In reading "Shift" by Nalo Hopkinson, I came across this paragraph:
In my mother and father, salt meet with sweet. Milk meet with chocolate. No one could touch her while he was alive and ruler of his lands, but the minute him dead, her family and his get together and exile her to that little island to starve to death. Send her away with two sweet-and-sour, milk chocolate pickney; me in her belly and Caliban at her breast. Is nuh that turn her bitter? When you confine the sea, it don’t stagnate? You put milk to stand, and it nuh curdle?
I'm unsure what the "nuh" means in the two bolded sentences.

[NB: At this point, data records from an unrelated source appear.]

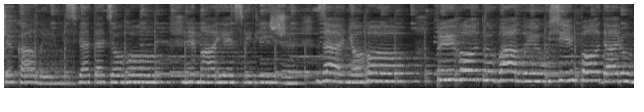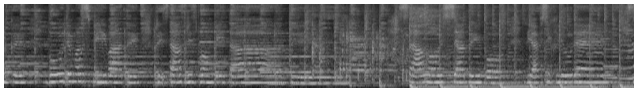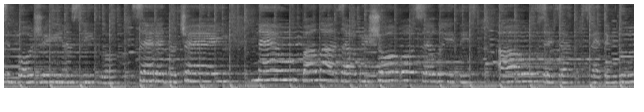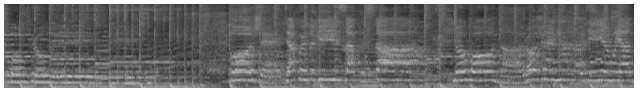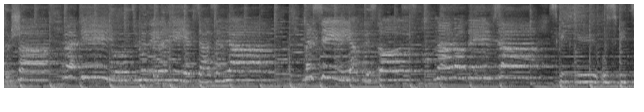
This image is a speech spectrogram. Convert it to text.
чекали свята цього, немає світліше за нього, приготували усім подарунки, будемо співати, Христа з різдвом вітати. Сталося диво для всіх людей, син Божий нам світло серед ночей.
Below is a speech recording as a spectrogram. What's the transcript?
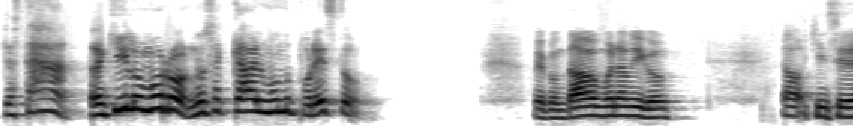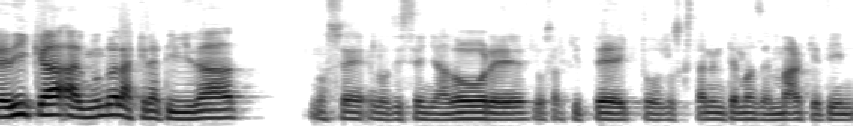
Ya está, tranquilo, morro, no se acaba el mundo por esto. Me contaba un buen amigo, quien se dedica al mundo de la creatividad, no sé, los diseñadores, los arquitectos, los que están en temas de marketing.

It sounds rather like "no", but it's obviously not just a pronunciation difference; replacing "nuh" with "no" doesn't really make sense, especially in the first instance.
What does "nuh" mean in this context?